André Chaperon got in touch and told us how much he loves The Archive and the Zettelkasten Method – and then went on to summarize the gist of the method and app usage for his fellowship of small business owners. His process includes paper-based notes, which are taken in a leisurely manner, meant to be thrown away later manner, and ends with Tinderbox-based visualizations to get an overview. With all the “Getting Started” links and helpful details, this is a great resource to get started. Read “How to create Idea Babies: A Knowledge Processing System for Marketers, Creators, and Knowledge Workers”.
Sascha’s Comment: Use cases are very interesting. If you think about them they can give you great insights into the method of creative knowledge work, especially if the particular use case is not from your field of expertise. As a scientist you can learn a lot from a small business owner. The similarities allow you to extract general rules of creative knowledge work.
Christian’s Comment: André’s post could be the starting point you’ve been missing on this very website for so long. His summary of the Zettelkasten Method is spot-on. I really like that he presents a full slice of a piece of work, from summarization on paper to notes because that makes it so much more valuable. (I may be biased after André opened the conversation with a declaration of his love for The Archive. Full disclosure: I’m the developer of said app :))
Christian’s Comment: I’m familiar with programming and the humanities, but I always wondered how a Zettelkasten could work for fine arts – or music, for that matter. I’m looking forward to hear progress reports by Dr. Foley that go into detail!
Sascha’s Comment: I think that shows the power of a plain text approach. Basically, all you need to do is to manipulate text. That means that you should set up a system that makes your manipulation abilities so powerful that the bottleneck in your workflow is not determined by your fingers but by your thinking. Great work, Doc. :)
As a native macOS app, you can use iA Writer to sync with Dropbox, iCloud, and other folder-based sync services and either use their mobile or Windows counterparts, or whatever else you like. No boxing-in.
I’ve never used this hypertext writing environment called Tinderbox. In the end, I’m a proponent of the plain text approach and keeping your knowledge portable, so there wasn’t much appeal in trying out the app. But its community looks nice, the developer is a cool guy, and the app looks solid and makes people happy. Maybe it can make you happy, too.
Anyway, make sure to take a look at Beck’s blog. The posts’s illustrations are tasteful and I find the topics to be very interesting, too.
Update: Reader Russ pointed out that Tinderbox files are XML, which you could use in your own scripts or 3rd party tools.
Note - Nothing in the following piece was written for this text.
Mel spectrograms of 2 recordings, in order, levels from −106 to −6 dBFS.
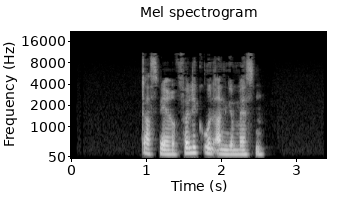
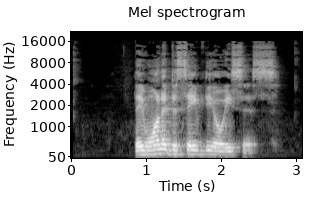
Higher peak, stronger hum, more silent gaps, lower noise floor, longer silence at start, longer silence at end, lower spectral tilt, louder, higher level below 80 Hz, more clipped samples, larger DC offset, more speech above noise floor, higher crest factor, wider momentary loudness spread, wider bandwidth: second, -10 dBFS vs -2 dBFS; neither; neither; first, -82 dBFS vs -77 dBFS; about the same, 0.95 s vs 0.85 s; first, 0.85 s vs 0.35 s; first, -6.5 dB/octave vs -4 dB/octave; second, -28 LUFS vs -18 LUFS; second, -76 dBFS vs -60 dBFS; neither; neither; second, 56 dB vs 60 dB; about the same, 20 dB vs 18 dB; about the same, 11 LU vs 12 LU; second, 11.5 kHz vs 16.5 kHz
So you aren’t really locked in.
When people ask me, “Christian, what’s the best Zettelkasten Method-compatible app on iPads and iPhones?”, I always tell them about 1Writer. Its search is good. It syncs files with a ton of services. It handles #hashtags.
And now it also supports [[Wiki Links]].
That makes it an even better companion to our very own macOS app, The Archive, and the plain text productivity techniques we encourage people to use.
In the nearby town of Paderborn, there’s a community-organized meetup called “MacMittwoch” (literal translation: “MacWednesday” – guess when they meet :)). These fine folks produce a podcast, too, and their Farid Mésbahi and Gordon Möller visited Sascha and me in Bielefeld for a very nice chat. The result is Episode 15: Der Zettelkasten.
We talked about The Archive, but even more did we talk about the Zettelkasten Method in general, about emerging structure versus folder management, and why we value software agnosticism above all. Farid and Gordon are very welcoming and curious hosts, and Sascha and I are pleasant to the ear as always, of course, so you will want to listen to this episode (1h 8min; German only).